A modern-day version of Lewis Carroll’s classic fantasy tales, Alice stars Caterina Scorsone as the eponymous heroine, who finds herself unexpectedly entering a very dark and different Wonderland. Written and directed by Nick Willing (who previously helmed 2007’s Tin Man), the two-part mini-series aired on Syfy December 6/7 2009 and is coming to DVD/Blu-Ray on March 2, 2010.
In a recent interview, Scorsone discusses her role in Alice and shares some of her favorite memories from the project…
What first attracted you to the role of Alice?
Well, the attractions were manifold. Alice in Wonderland is a classic piece of literature and most of us have either read it or seen various adaptations, so that’s a huge draw initially.
And then I was sent Nick [Willing]’s script and it was incredible. Not only does it have all of the classic characters and many of the themes of the book in it, but it’s been re-imagined into this fantastic adventure and a journey of self-discovery for the character.
That was pretty hard to resist for an actor, so yes, it was attractive all the way around. And then I met Nick and he’s so irresistible. I think everyone in the cast will agree: once you meet Nick, you’re like, ‘Where do I sign?’ So that was not a tough decision.
Can you talk about some of the acting challenges once you stepped into the character?
We met in Vancouver before we started shooting and had an extensive rehearsal period where all of the challenges were brought up and explored in this safe environment. We had a lot of discussions about what we wanted to pull out of the characters and the script, so the biggest challenge was covering everything in the script.
There was this rainbow of emotions that we were playing with every day, while at the same time doing gigantic action sequences, fight scenes, horseback riding, CGI; it was quite a 360-degree workout.
What was really great about this script that Nick wrote- which is different from Lewis Carroll’s book- is that Alice in this story has a real emotional journey of her own, whereas in the book, she’s this wide-eyed young girl who’s walking through this fascinating land.
But she herself isn’t terribly fascinating. And in this version, the fascinations of the land in some ways almost act as a metaphor for the fascinations inside her personality. So there was a lot to grab onto and explore as an actor. Once you read the script, I think every actor involved was pretty thrilled to be asked to be involved.
You know, Matt Frewer and I talked about it; he’s playing the White Knight and everything is there for him. He’s funny and he’s sad and heroic and tragic. There was just so much. And with Andrew Lee Potts’ character, Hatter; every character was kind of there in the initial presentation. But as we journey through Wonderland, all of these layers start to be revealed about how they got this way and who they are and why.
When you’re working with the caliber of actors on this project, do you find yourself working that much harder to bring your performance up to a certain level?
I think so. In particular on this project, we were working with some of the best actors, whose capacity to explore humanity we’ve all witnessed over the decades. Their personas as actors are almost archetypal parts of our unconscious, at least for someone of my age.

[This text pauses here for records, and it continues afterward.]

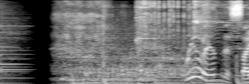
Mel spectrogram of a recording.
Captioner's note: boat engine roaring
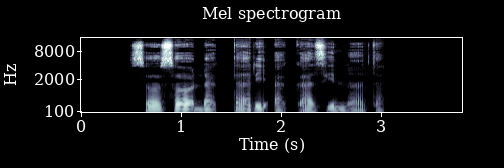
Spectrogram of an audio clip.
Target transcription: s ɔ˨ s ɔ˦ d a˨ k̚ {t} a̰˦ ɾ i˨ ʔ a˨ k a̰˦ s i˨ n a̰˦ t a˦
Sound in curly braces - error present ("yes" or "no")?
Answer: no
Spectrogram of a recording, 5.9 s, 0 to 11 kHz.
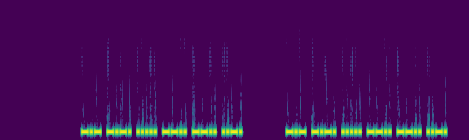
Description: Morse code, heard as a keyed tone, about 46 wpm, 700 Hz. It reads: KC5ZZF KC5ZZF
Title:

I grew up watching Kathy Bates play these incredibly strong, multidimensional female characters, so if I was thinking about the Queen of Hearts, in my head I would ask Kathy Bates. The fact that we were working with Matt Frewer, Tim Curry, Kathy Bates who are such icons and skilled performers, I would say I walked into that situation knowing that if I kept my eyes and ears open, I would have a great deal to learn.
So yes, you absolutely show up for those days prepared, rationing your coffee and making sure that you’re on your A-Game. It’s both so that you can keep up and also so that you can learn. Because it’s so exciting to play with your craft with somebody that skilled and talented.

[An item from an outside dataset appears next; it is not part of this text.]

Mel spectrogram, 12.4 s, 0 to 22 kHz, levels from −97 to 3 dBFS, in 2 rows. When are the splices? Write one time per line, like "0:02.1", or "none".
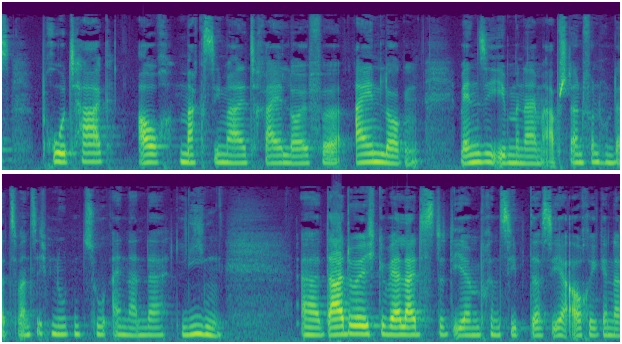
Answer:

Are there any particular stories that you remember from the set?
Oh gosh, there were really ‘pinch me’ moments the whole time. I remember a day when we were in the woods and someone had somehow brought a barbecue into the woods. They were barbecuing hamburgers off the side of the set because it was so far to get food.
We were in the water in a 1970s James Bond speedboat with the sun setting, or riding horses across a desert with a thunderstorm going on. There was a difficult moment in the casino when we were shooting in a barn; it got to be about 150 degrees and people were dropping like flies.

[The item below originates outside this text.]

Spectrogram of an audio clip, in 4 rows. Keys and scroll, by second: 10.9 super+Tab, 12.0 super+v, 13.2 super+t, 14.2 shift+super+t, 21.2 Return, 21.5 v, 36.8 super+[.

But probably the favorite moment for the boys was this sexy burlesque dancer, when things sort of ground to a halt. You looked around and these fantastically talented burlesque dancers were doing this very involved routine on a mirrored stage. They were wearing feathers and sparkly things in all the right places, so if you looked around in 360 degrees, every male member of the cast and crew had their mouths open and their jaws had dropped.
It’s one of those odd, magical projects where everybody gets together and you might actually have chosen these people to hang out with in your life. It was incredibly ego-less on the set, and everyone was super-excited to get to work and play with the material. It wasn’t about the personalities; it was about the characters and story. And we had a blast.
It’s like going on a long camping trip. When you’re facing all of those tasks together, you bond in a way that’s special. And I think we had a really lucky group to do that with.